━━━━━ Data ━━━━━
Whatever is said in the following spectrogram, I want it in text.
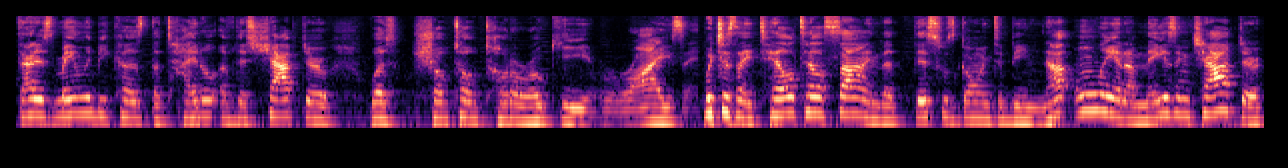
that is mainly because the title of this chapter was Shoto Todoroki Rising, which is a telltale sign that this was going to be not only an amazing chapter,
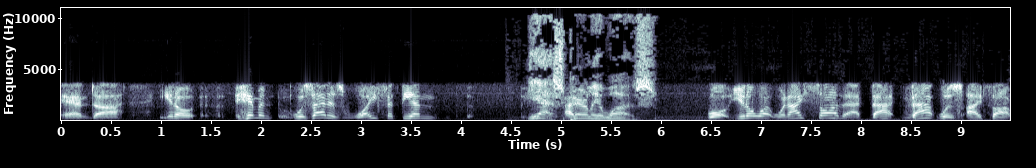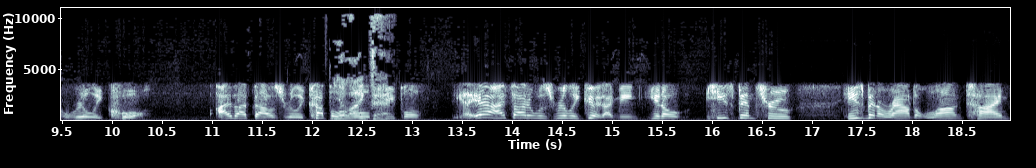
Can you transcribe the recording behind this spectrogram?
and uh, you know, him and was that his wife at the end? Yes, apparently it was. Well, you know what? When I saw that, that that was I thought really cool. I thought that was really couple You of like old that? people. Yeah, yeah, I thought it was really good. I mean, you know, he's been through, he's been around a long time.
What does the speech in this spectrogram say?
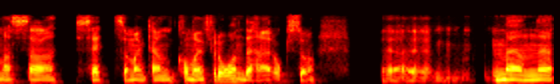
massa sätt som man kan komma ifrån det här också. Eh, Men eh,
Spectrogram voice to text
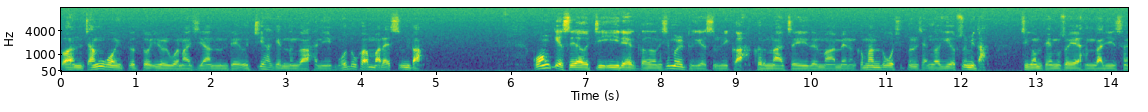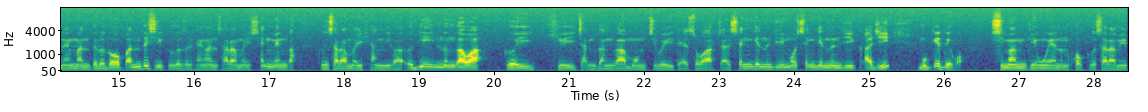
또한 장공의 뜻도 이를 원하지 않는데 어찌하겠는가 하니 모두가 말했습니다. 공께서야 어찌 일에 근심을 두겠습니까? 그러나 저희들 마음에는 그만두고 싶은 생각이 없습니다. 지금 평소에 한 가지 선행만 들어도 반드시 그것을 행한 사람의 생명과 그 사람의 향리가 어디에 있는가와 그의 키의 장단과 몸집의 대소와 잘 생겼는지 못생겼는지까지 묻게 되고 심한 경우에는 혹 그 사람이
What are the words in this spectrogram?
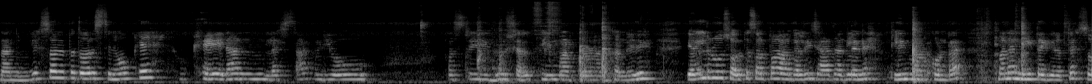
ನಾನು ನಿಮಗೆ ಸ್ವಲ್ಪ ತೋರಿಸ್ತೀನಿ ಓಕೆ ಓಕೆ ನಾನು ಲೆಟ್ ಸ್ಟಾರ್ಟ್ ವಿಡಿಯೋ ಫಸ್ಟ್ ಇದು ಶೆಲ್ಫ್ ಕ್ಲೀನ್ ಮಾಡ್ಕೊಳ್ಳೋಣ ಅಂದ್ಕೊಂಡಿದ್ದೀನಿ ಎಲ್ಲರೂ ಸ್ವಲ್ಪ ಸ್ವಲ್ಪ ಗಲೀಜಾದಾಗಲೇ ಕ್ಲೀನ್ ಮಾಡಿಕೊಂಡ್ರೆ ಮನೆ ನೀಟಾಗಿರುತ್ತೆ. ಸೊ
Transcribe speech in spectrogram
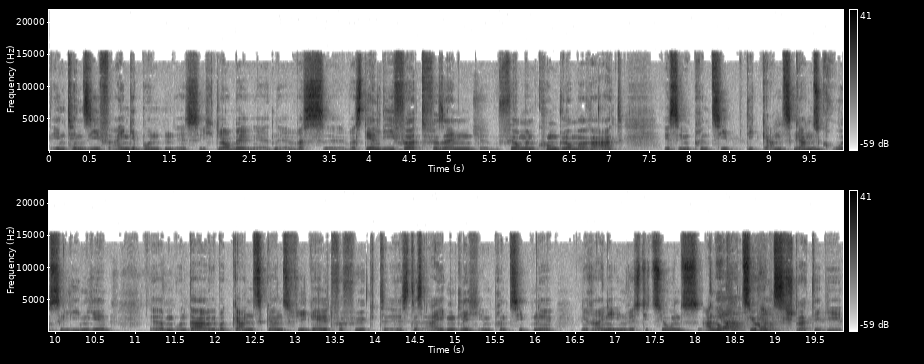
intensiv eingebunden ist. Ich glaube, was, was der liefert für sein Firmenkonglomerat, ist im Prinzip die ganz, ganz mhm. große Linie. Ähm, und da über ganz, ganz viel Geld verfügt, ist es eigentlich im Prinzip eine eine reine Investitionsallokationsstrategie. Ja, ja.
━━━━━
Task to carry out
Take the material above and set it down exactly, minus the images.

Exercise response
Whatever is said in the following spectrogram, I want it in text.
that is mainly because the title of this chapter was Shoto Todoroki Rising, which is a telltale sign that this was going to be not only an amazing chapter,
Can you transcribe the recording behind this spectrogram?
and uh, you know, him and was that his wife at the end? Yes, apparently it was. Well, you know what? When I saw that, that that was I thought really cool. I thought that was really couple You of like old that? people. Yeah, yeah, I thought it was really good. I mean, you know, he's been through, he's been around a long time.
What does the speech in this spectrogram say?
massa sätt som man kan komma ifrån det här också. Eh, Men eh,
Spectrogram voice to text
또한 장공의 뜻도 이를 원하지 않는데 어찌하겠는가 하니 모두가 말했습니다. 공께서야 어찌 일에 근심을 두겠습니까? 그러나 저희들 마음에는 그만두고 싶은 생각이 없습니다. 지금 평소에 한 가지 선행만 들어도 반드시 그것을 행한 사람의 생명과 그 사람의 향리가 어디에 있는가와 그의 키의 장단과 몸집의 대소와 잘 생겼는지 못생겼는지까지 묻게 되고 심한 경우에는 혹 그 사람이
What are the words in this spectrogram?
ನಾನು ನಿಮಗೆ ಸ್ವಲ್ಪ ತೋರಿಸ್ತೀನಿ ಓಕೆ ಓಕೆ ನಾನು ಲೆಟ್ ಸ್ಟಾರ್ಟ್ ವಿಡಿಯೋ ಫಸ್ಟ್ ಇದು ಶೆಲ್ಫ್ ಕ್ಲೀನ್ ಮಾಡ್ಕೊಳ್ಳೋಣ ಅಂದ್ಕೊಂಡಿದ್ದೀನಿ ಎಲ್ಲರೂ ಸ್ವಲ್ಪ ಸ್ವಲ್ಪ ಗಲೀಜಾದಾಗಲೇ ಕ್ಲೀನ್ ಮಾಡಿಕೊಂಡ್ರೆ ಮನೆ ನೀಟಾಗಿರುತ್ತೆ. ಸೊ
Transcribe speech in spectrogram
intensiv eingebunden ist. Ich glaube, was, was der liefert für sein Firmenkonglomerat, ist im Prinzip die ganz, ganz mhm. große Linie. Ähm, und da über ganz, ganz viel Geld verfügt, ist es eigentlich im Prinzip eine eine reine Investitionsallokationsstrategie. Ja, ja.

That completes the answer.